idle thought

It is interesting to note that the Obama administration, primarily through SecState Clinton, has in the past few weeks repeatedly admonished the governments of several countries in the middle east to tolerate and respect the right of their people to assemble and protest for change in their respective governments. Correctly, in my opinion.

However, I find this interesting, because I cannot help but wonder how things would be handled should a comparably sized crowd spontaneously appear on the National Mall to protest...well, anything...without first having obtained a permit from the Parks Service.

I realize that this is not an apples to apples comparison...presumably no such mechanism for obtaining prior permission existed in Mubarak's Egypt, or in the Ayatollah's Iran, and even if it did, it is unlikely that permission would be granted to a group openly critical of the government in power. Not so in the US...if a permit has ever been demonstrably denied a group for purely political reasons, it is news to me (I would welcome any factual correction on this point).

Still, there is something unsettling about the need to get the government's OK to exercise what is recognized as not only a constitutional right in this country, but a fundamental human one by the same government, at a particular time and place.

1 comment:

RW said...

we found out in protesting the cult of Scientology that every local law is different. It requires that someone in the research dept. look up what is required of assemblies and what isn't. Then you follow the rules and make your point.

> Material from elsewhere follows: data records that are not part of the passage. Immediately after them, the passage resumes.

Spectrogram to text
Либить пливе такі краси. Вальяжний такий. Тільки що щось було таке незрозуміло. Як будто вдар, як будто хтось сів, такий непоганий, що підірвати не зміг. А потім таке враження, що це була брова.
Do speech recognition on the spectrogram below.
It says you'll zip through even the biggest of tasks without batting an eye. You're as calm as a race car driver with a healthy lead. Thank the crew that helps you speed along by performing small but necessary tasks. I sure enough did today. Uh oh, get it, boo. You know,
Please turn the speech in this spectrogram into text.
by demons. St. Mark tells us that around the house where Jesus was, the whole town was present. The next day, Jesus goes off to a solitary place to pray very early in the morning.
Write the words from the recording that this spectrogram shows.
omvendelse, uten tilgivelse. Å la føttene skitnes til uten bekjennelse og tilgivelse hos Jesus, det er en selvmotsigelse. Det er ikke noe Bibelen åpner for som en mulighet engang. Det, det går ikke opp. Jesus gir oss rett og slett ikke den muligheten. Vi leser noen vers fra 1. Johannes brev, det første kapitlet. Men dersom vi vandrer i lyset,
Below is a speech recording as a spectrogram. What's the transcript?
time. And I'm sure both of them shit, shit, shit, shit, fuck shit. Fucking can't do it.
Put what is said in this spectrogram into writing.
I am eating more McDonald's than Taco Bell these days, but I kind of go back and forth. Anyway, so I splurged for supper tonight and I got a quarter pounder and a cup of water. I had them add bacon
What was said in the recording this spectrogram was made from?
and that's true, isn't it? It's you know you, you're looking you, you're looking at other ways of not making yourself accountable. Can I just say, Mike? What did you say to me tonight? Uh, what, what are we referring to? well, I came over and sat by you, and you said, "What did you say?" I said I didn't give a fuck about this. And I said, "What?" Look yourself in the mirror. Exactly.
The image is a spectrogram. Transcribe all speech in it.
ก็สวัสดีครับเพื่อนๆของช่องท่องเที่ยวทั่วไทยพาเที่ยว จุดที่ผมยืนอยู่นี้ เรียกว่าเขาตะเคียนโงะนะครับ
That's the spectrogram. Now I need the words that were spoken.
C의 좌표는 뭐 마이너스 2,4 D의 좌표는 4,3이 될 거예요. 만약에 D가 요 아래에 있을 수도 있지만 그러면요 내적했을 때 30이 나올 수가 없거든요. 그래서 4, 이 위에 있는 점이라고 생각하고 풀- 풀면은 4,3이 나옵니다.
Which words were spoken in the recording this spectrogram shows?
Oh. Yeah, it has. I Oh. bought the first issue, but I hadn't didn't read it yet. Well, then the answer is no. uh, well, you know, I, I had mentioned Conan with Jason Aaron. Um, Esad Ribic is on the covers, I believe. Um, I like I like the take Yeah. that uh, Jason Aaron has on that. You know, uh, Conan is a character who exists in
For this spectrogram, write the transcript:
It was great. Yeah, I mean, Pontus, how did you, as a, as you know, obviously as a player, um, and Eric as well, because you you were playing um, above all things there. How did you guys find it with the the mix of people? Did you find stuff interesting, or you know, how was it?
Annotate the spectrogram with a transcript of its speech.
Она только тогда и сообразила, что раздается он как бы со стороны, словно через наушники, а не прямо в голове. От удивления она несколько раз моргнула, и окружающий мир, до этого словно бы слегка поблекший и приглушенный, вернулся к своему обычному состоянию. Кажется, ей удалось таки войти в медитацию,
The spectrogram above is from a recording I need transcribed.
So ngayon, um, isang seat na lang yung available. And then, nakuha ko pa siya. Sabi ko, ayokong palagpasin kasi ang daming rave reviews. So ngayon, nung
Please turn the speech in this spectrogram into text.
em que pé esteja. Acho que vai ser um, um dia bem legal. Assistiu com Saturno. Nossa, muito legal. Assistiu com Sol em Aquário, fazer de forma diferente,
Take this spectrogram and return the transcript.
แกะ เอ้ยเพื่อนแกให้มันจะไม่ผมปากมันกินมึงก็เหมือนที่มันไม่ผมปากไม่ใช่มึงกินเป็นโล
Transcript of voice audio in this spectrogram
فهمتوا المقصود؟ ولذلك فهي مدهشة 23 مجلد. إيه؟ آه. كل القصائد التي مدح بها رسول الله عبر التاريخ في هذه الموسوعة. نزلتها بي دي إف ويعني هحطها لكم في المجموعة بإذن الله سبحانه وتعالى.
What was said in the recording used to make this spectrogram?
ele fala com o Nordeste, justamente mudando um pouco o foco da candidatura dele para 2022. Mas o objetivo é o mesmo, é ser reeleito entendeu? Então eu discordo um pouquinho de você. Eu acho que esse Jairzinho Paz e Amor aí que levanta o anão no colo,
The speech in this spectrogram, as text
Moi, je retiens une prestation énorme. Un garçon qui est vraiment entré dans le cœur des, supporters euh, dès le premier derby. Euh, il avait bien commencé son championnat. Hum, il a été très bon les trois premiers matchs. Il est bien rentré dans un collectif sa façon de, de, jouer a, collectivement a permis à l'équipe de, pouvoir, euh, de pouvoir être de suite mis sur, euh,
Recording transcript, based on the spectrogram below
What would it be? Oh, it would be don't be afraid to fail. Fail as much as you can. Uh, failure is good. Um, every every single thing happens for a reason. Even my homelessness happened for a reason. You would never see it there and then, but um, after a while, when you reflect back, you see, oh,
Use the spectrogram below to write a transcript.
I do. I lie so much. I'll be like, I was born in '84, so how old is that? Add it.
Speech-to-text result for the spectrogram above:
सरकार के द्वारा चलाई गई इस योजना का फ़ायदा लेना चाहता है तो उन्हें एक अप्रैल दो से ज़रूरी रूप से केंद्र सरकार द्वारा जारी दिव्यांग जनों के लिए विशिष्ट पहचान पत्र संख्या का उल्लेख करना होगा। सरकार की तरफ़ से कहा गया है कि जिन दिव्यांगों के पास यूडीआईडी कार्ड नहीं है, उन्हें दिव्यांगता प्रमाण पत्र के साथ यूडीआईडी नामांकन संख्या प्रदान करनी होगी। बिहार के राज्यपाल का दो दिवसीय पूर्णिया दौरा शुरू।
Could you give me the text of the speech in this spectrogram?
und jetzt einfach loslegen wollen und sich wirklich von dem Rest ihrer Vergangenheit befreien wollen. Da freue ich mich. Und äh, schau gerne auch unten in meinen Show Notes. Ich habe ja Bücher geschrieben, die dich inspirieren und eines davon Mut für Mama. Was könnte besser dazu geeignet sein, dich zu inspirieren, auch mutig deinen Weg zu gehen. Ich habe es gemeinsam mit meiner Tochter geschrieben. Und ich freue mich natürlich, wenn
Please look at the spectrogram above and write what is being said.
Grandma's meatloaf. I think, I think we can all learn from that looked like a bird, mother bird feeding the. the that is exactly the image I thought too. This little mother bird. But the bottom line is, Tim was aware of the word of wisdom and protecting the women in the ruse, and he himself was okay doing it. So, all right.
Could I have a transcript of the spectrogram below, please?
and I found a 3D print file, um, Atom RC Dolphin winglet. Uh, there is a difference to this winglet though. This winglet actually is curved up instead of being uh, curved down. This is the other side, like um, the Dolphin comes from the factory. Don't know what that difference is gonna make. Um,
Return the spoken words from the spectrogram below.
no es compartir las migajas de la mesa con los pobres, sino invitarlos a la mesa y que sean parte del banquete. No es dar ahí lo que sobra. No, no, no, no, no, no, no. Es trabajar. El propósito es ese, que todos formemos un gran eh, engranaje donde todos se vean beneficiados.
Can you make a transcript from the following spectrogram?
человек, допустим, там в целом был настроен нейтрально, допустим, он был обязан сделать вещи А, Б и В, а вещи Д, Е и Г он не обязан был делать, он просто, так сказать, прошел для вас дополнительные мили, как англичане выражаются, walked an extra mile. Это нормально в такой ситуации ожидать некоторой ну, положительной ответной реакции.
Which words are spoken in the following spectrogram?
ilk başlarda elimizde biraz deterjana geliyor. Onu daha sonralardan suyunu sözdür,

I think it's okay in that it moderates some of the fly-by-night shit that can be generated in a free society.

OTOH if 2,000 people or more assembled at the Pentagon to levitate the building (I was 14 and inspired, what can I say?) mostly what they do is monitor the thing. They only act if there is violence. Then they go on TV and say you're a dirty smelly hippie, and middle America agrees with them

That's the insidious part. IMO.